AAA’s in-person hotel evaluations are unscheduled to ensure the inspector has an experience similar to that of members. To pass inspection, all hotels must meet the same rigorous standards for cleanliness, comfort and hospitality. These hotels receive a AAA Diamond designation that tells members what type of experience to expect.
The 9 percent sales tax rate in Charleston consists of 6 percent South Carolina state sales tax, 1 percent Charleston tax and 2 percent special tax. There is no applicable county tax. There is an admissions tax of 5 percent on most amusements and a 2 percent accommodations tax.
Bon Secours St. Francis Hospital, (843) 402-1000; MUSC (Medical University of South Carolina), (843) 792-2300; and Roper Hospital, (843) 724-2000.
Most major airlines serve
Hertz, (843) 767-4554 or (800) 654-3131, is at the airport and offers discounts to AAA members.
The Amtrak train station, (800) 872-7245, is at 4565 Gaynor Ave. in North Charleston.
Service is provided by Southeastern Stages and Greyhound Lines Inc., (843) 744-4247 or (800) 231-2222, at 4565 Gaynor Ave.
Cab companies include Safety Cab, (843) 722-4066; and Yellow Cab, (843) 577-6565. The fare is $5 for all trips that pick up and drop off on the peninsula. A $2 surcharge is added for each additional passenger. Outside of the peninsula, the fare for the first 2 miles is $4 and 35c for each succeeding one-fifth mile. A $1 surcharge is added for each additional passenger. Cabs must be ordered by phone.
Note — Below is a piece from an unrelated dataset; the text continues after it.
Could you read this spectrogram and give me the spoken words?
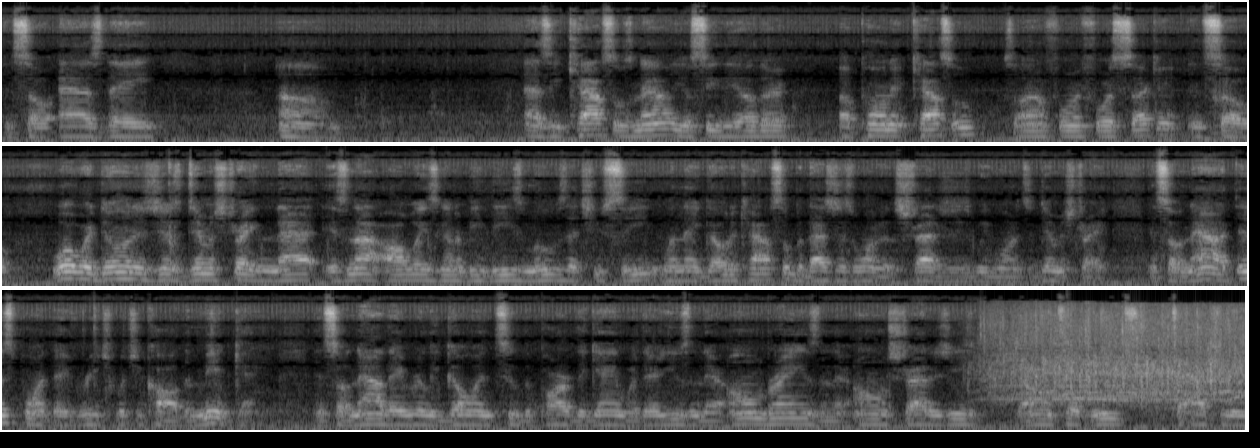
And so as they, um, as he castles now, you'll see the other opponent castle. So I'm for it for a second. And so what we're doing is just demonstrating that it's not always going to be these moves that you see when they go to castle, but that's just one of the strategies we wanted to demonstrate. And so now at this point, they've reached what you call the mid game. And so now they really go into the part of the game where they're using their own brains and their own strategies, their own techniques to actually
Bus service is provided by Charleston Area Regional Transit Authority (CARTA); phone (843) 724-7420 for information about routes and schedules.